So, to get a rough estimate of the job creation we’re missing out on thanks to massive war spending, let’s divide the cost of “war on terror” operations just for fiscal 2008-june/july 2009($254.9 billion for fiscal 2008-june/july 2009) by the number of jobs that could have been created in each sector had we not spent it on defense.
Based on these numbers and the PERI figures, we’d assume that this spending level would create:
- 2,180,670 jobs if spent on defense.
- 3,263,739 jobs if spent on home weatherization/infrastructure.
- 5,045,746 jobs if spent on mass transit.
That means by if we chose to spend an amount equal to the fiscal 2008-june/july 2009 war on terror budget on defense vs. other sectors, we created anywhere between 1,083,069 and 2,865,076 fewer jobs than we could have. (Remember, this doesn’t even take into consideration the whole Defense budget for that timeframe…just the “war on terror” operations. The real loss is much, much higher.)
Now, let’s relate this specifically to Afghanistan. Per New York Times’ Thom Shanker and Christopher Drew:
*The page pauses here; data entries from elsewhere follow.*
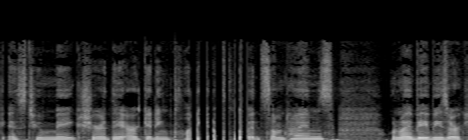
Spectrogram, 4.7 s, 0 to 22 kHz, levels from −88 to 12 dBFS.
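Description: A digital broadcast dropout runs from 1.90 to 2.48 s, just after "sure they are getting": the receiver muted whenever frames failed, leaving several short silent holes totalling 352 ms across 576 ms, the longest 64 ms, consistent with eleven lost frames, before the speech returns.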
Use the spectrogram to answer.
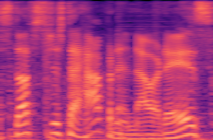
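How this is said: It is said in a rural Maine accent.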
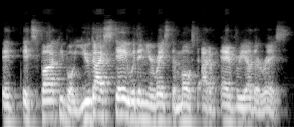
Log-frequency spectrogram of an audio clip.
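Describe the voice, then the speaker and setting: A man from the US on a call-in show, quick and assertive in a casual debate. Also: mid-range voice, expressive, pushed and bright, dull audio. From United States.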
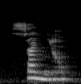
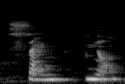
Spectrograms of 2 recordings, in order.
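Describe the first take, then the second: First: Said in the usual way. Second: Señor split slowly into two syllables; syllable-by-syllable pronunciation. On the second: Shown as a demonstration. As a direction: say Señor in two separate parts. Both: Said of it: "let's say it again".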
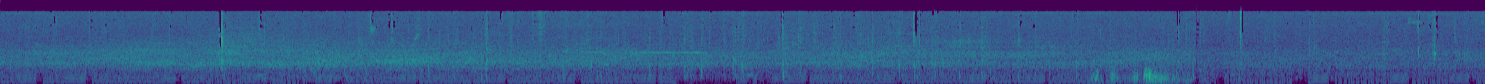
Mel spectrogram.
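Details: Tennessee Walking Horse in a natural rocking chair canter, soft rhythmic hoofbeats thudding under a steady broadband rush of movement noise, with a few sharper clicks and a brief louder knock near the end.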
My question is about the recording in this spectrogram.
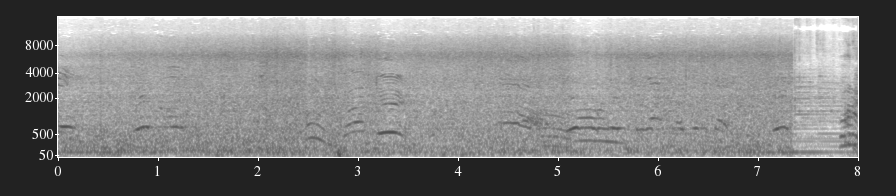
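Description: River rapids rushing steadily, with shouting voices over the water noise. The water sound cuts off suddenly near the end.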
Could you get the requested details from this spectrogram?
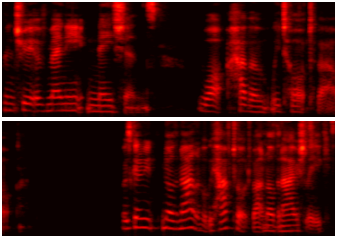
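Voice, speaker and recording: Woman co-host, teasing and giggly, her pitch jumps all over the place. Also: expressive, normal speed. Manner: giggly, teasing, guessing aloud. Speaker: podcast co-host. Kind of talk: casual chat.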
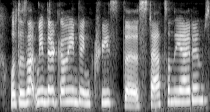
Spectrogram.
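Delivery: mimicked innocent query; imitating naive question. Retelling guildie's naive question to leader.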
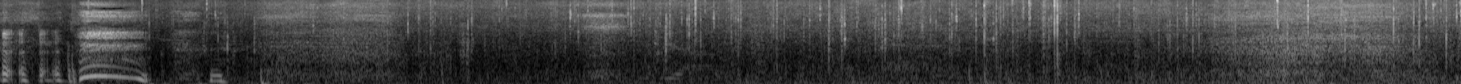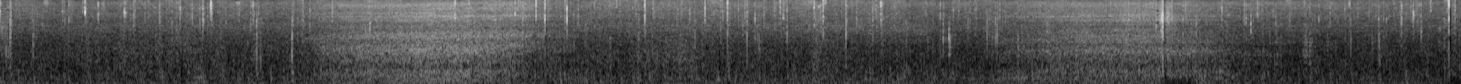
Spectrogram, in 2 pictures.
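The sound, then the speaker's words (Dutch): A campfire lit from struck sparks on tinder at an Iron Age reenactment crackles and hisses steadily, with scattered sharp pops and a few louder surges of noise throughout. “We zijn inderdaad een vuur gemaakt.”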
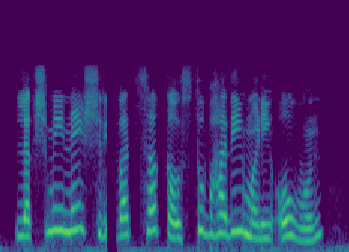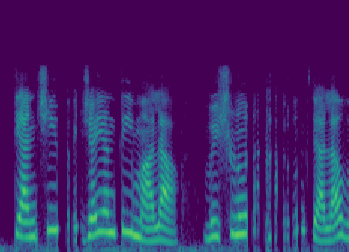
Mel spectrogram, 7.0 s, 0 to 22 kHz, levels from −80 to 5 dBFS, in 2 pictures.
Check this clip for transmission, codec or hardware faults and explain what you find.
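Three bursts of lost AMR speech frames interrupt the wideband call audio, which at 12.65 kbit/s otherwise carries speech clearly.

Lost AMR speech frames: at 1.05 s (100 ms), 4.06 to 4.33 s (losses scattered over 240 ms) and 5.96 to 6.62 s (scattered over 640 ms), radio errors corrupted frames. The decoder repeated the last good pitch and vocal-tract settings at falling gain, so speech dips, warbles and briefly fades before returning weak or rough for a moment.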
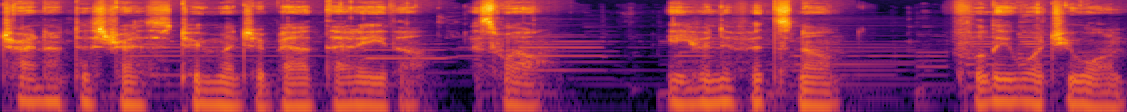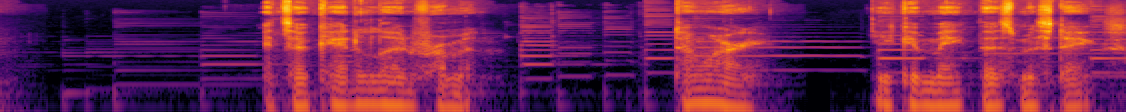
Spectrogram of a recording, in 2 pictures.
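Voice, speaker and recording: Music plays behind a soft-spoken man with a fairly low pitch and a gentle tone. His delivery is a flat monotone at a moderate pace, broken by long, frequent pauses. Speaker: ASMR creator, VTuber, artist. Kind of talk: soft-spoken ASMR motivational talk. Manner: soft-spoken, gentle, reassuring.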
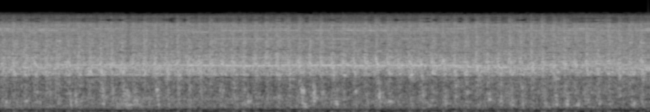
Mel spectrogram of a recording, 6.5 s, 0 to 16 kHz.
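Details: Late-model Porsche 996 911 Carrera 4, noise present about two months and 2,000 km; it stops when lifting off the throttle while driving, so owner suspected the fuel pump. Fast, steady metallic chatter with a hissy whir over the engine; internal engine noise, engine replaced.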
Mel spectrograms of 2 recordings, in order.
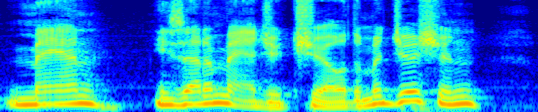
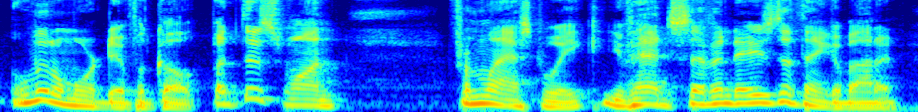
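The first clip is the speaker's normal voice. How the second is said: ordinary delivery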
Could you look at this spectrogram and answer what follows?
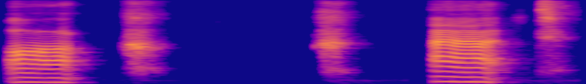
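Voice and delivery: "ah, k, k, at" as separate sounds; sounding out. Shown as a demonstration. Teacher sounding out a word letter by letter. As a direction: sound out each letter slowly. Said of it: "we have to sound out every letter".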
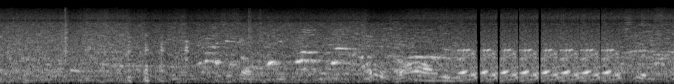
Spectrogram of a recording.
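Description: From 1.31 to 1.64 s the noise suppressor misjudged part of the sound as noise and pulled it down by about 4 dB, so for roughly a third of a second the audio sags in level before recovering.

From 4.77 to 6.21 s a CD stuck on one turn, its laser jumping back to the same point each revolution, repeats a 205 ms slice of audio seven times, each pass broken by a brief mute, giving a rapid, evenly spaced mechanical stutter.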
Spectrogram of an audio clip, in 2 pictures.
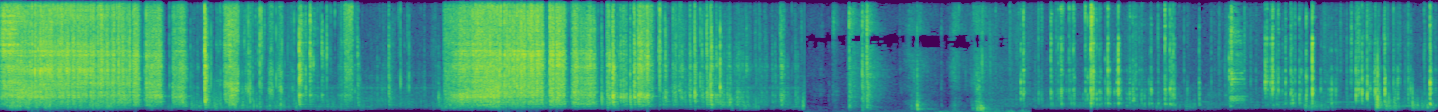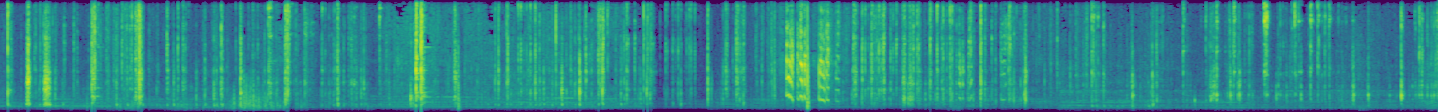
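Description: A cordless drill driver runs in two bursts of a couple of seconds each, turning a bottle jack's screw to press down on a zero-turn mower tire and break its bead. From about ten seconds on come scattered scrapes, clicks and rubbing as steel tire spoons pry the tire off its rim.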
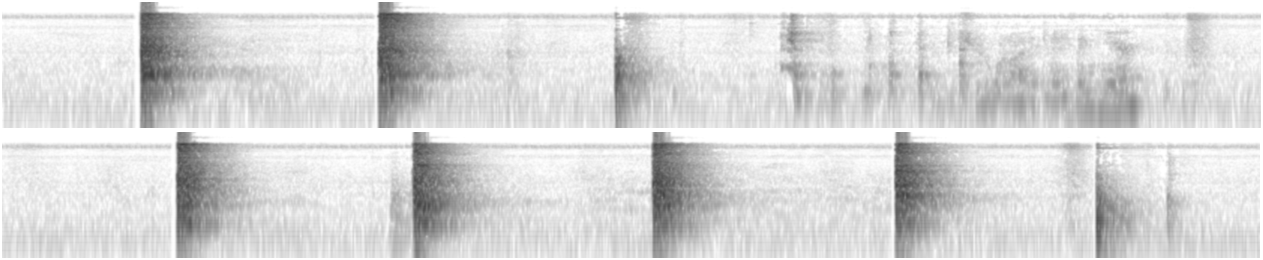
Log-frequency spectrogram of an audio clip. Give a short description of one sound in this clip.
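A sledgehammer strikes a metal engine block with loud ringing clangs.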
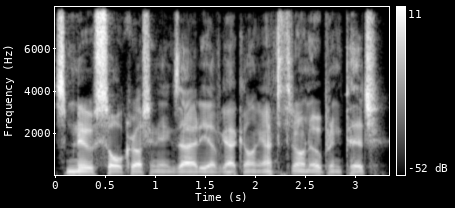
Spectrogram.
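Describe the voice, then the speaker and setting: Brief: male podcast co-host, low-leaning voice, dry close mic, loose crude banter with lots of laughing. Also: level tone, fast, warm tone, dry recording. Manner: laughs often, quotes others in exaggerated voices.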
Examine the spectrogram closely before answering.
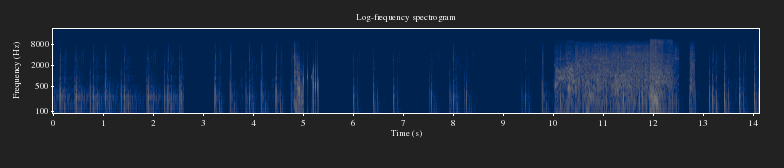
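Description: Footsteps clank steadily on a metal walkway.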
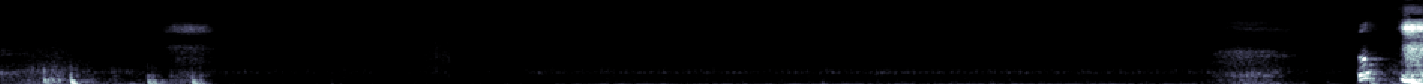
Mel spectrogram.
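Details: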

“…[B]udget analysts at the Pentagon and on Capitol Hill say that even troop reductions in Iraq…would present little savings in the first years…savings would be seen only in subsequent years. Calls…to shift troops from Iraq to Afghanistan actually would add costs to the Pentagon budget…It is significantly more expensive to sustain each soldier in Afghanistan than in Iraq because of Afghanistan’s landlocked location and primitive road network.”
In other words, a counterinsurgency policy which requires more troops in Afghanistan will reinforce a self-destructive spending pattern possibly costing us millions of potential jobs in the depths of an economic recession.
The escalation required by counterinsurgency doctrine in Afghanistan = the self-immolation of the U.S. economy.
Next: Counterinsurgency in Afghanistan could push us to arm one of the most corrupt elements of the Afghanistan national security forces.
What you can do until then:
- Call your Member of Congress and let them know you oppose escalation in Afghanistan. If you’re not sure who represents you, visit the House of Representatives website and input your address–it will give you the name of your congressperson (and, it will take you to their email form). You can reach them through the Capitol switchboard: 202-224-3121. United for Peace and Justice prepared some fantastic fact sheets to help you prepare.
- Call the White House and tell the President you oppose escalation in Afghanistan: 202-456-1111.
- Sign the petition over at Rethink Afghanistan calling for oversight hearings on the Afghanistan policy. (They’ve also just posted part 2 of their excellent film…see the trailer.)
- Sign Sojourner’s petition to Obama (mentioned above).
- Sign the Friends Committee on National Legislation’s petition calling for an investment in peace, not war, in Afghanistan.
- Learn more about the reasons to oppose counterinsurgency strategy by reading Alex’s post on counterinsurgency vs. counterterrorism.
- Read the previous post in this series.